* _HOW TO COMPLETE THIS TASK_
In the records below, the relevant part opens with the line containing "I want the speech" and closes with the line containing "Given this spectrogram, what was said?"; print that part exactly and only, without its pictures.

* _INFORMATION SUPPLIED_
■ ■ ■ ■ ■ ■ ■

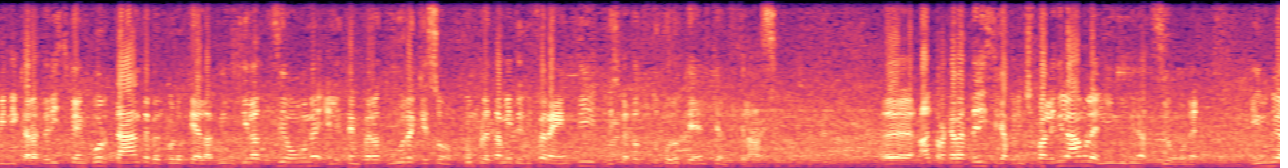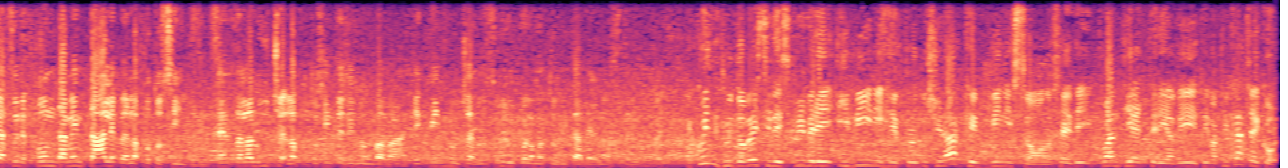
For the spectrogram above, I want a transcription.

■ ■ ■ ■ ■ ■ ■

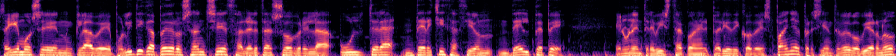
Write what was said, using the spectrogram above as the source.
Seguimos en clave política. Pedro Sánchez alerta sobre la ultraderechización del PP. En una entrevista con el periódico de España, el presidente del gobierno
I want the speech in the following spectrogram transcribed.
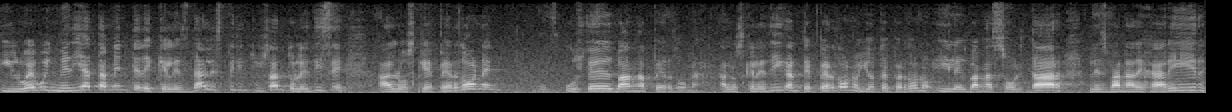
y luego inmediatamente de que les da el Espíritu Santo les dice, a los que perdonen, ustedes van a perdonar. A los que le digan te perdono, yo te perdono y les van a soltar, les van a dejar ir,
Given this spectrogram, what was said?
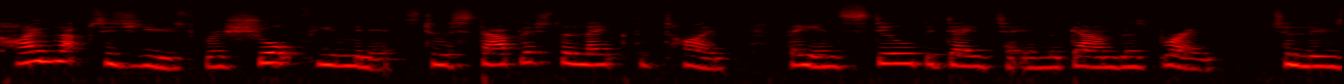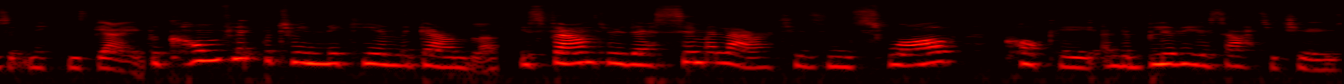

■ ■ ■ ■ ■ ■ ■

* _EXERCISE ANSWER_
I want the speech in the following spectrogram transcribed.
y luego inmediatamente de que les da el Espíritu Santo les dice, a los que perdonen, ustedes van a perdonar. A los que le digan te perdono, yo te perdono y les van a soltar, les van a dejar ir,
Given this spectrogram, what was said?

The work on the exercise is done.